  • Updated

Wisconsin’s conservative-controlled Supreme Court handed Republicans their newest weapon to weaken any Democratic governors in the battleground state. The court ruled this week that political appointees don’t have to leave their posts until the Senate confirms their successor. The court’s decision came in the case of a conservative who refused to step down from an environmental policy board for more than a year after his term expired. It marks another loss for Democratic Gov. Tony Evers as he faces reelection in November. It effectively hands Republicans the ability to strategically block appointees simply by declining to hold a nomination vote. They've been working to reduce Evers' power since even before he took office.

  • Updated

A prosecutor says Nipsey Hussle was a hip-hop star who sought to raise up his neighborhood with him until a friend from the same streets gunned him down. Deputy District Attorney John McKinney sought to humanize Hussle for jurors in his closing arguments at the trial of Eric Holder on Thursday. Holder's attorney Aaron Jansen told jurors that Holder was acting in the heat of passion after being publicly called a snitch by Hussle, a famous person whose words carried great weight in the world the two lived in. He said jurors should instead find Holder guilty of voluntary manslaughter.

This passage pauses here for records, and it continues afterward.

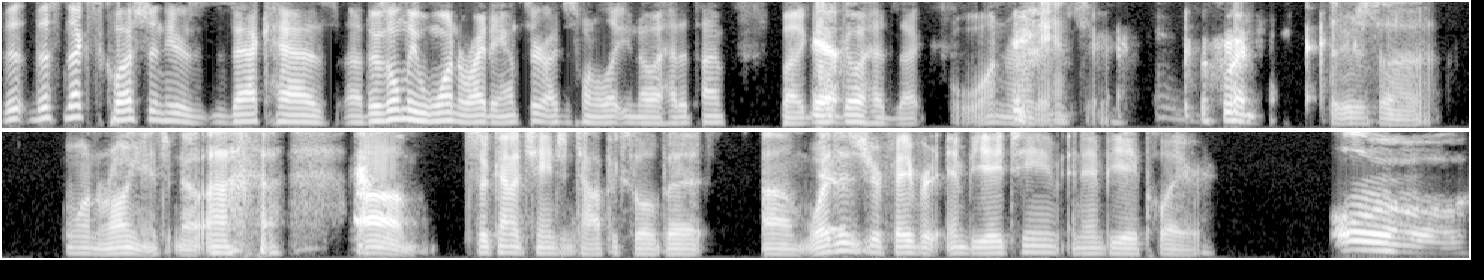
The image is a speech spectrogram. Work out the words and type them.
This, this next question here, Zach has. Uh, there's only one right answer. I just want to let you know ahead of time. But go, yeah. go ahead, Zach. One right answer. there's uh, one wrong answer. No. um. So kind of changing topics a little bit. Um. What is your favorite NBA team and NBA player? Oh.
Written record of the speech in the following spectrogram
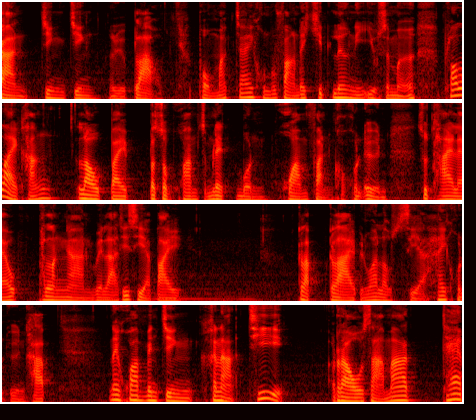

  • Updated

New York Democrats are considering enshrining abortion rights in the state constitution following the overturn of Roe v. Wade. It possibly could be part of a broader amendment that would also prohibit discrimination based on gender expression. Lawmakers held a special legislative session Thursday that Gov. Kathy Hochul called primarily to pass an emergency overhaul of the state’s gun permitting rules after they were struck down by a Supreme Court Court ruling. But the Democrats were talking privately about whether to also use the emergency session to launch the process of amending the state constitution to protect the right to abortions.